Kyle Gann wrote this article about nine years ago, but it’s still an engaging essay on the problematics of marrying “art music” with the “political”.
I’ve been all over the map with politics and music. I once began work on, but never finished, a piece based on texts by Subcomandante Marcos of the Zapatista National Liberation Army.
Other works of mine have not been directly political but have entailed various kinds of critique, as with my evening-length work Machine Languages in which I guess you could say I tried to bring computer music into the world and the world into computer music: kind of a technological critique of technology.
But most of my works have been “pure” sonic explorations without any explicit political or even (in many cases) explicit extra-musical content. Increasingly, I am OK with this, as I feel more and more that art is always-already political and always-already embedded in a network of political and social relations. The choices one makes in the act(s) of creativity always and inescapably situate art within this network of relations. For me, the act of making “art” music and/or experimental music is itself political; for me, it is a refusal of music as entertainment and escape from or avoidance of the corporate and commercial domination of music.

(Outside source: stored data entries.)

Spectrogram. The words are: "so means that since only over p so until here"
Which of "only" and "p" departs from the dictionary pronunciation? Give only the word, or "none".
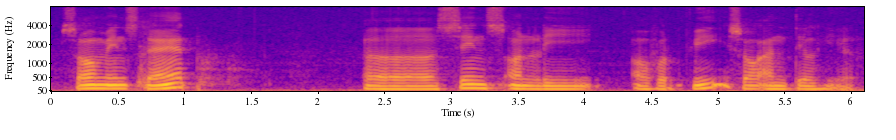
p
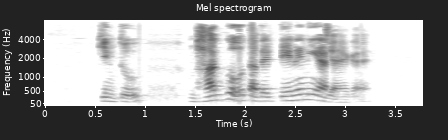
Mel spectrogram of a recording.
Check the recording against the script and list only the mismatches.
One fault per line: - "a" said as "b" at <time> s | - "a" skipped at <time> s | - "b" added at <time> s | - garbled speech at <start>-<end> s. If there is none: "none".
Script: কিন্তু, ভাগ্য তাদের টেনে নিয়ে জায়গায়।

For me, these aspects of music-making tend to be more meaningfully “political” than workers’ songs that glorify the Revolution or whatever. I tend to like when art is politics rather than just being about it in a straightforward way.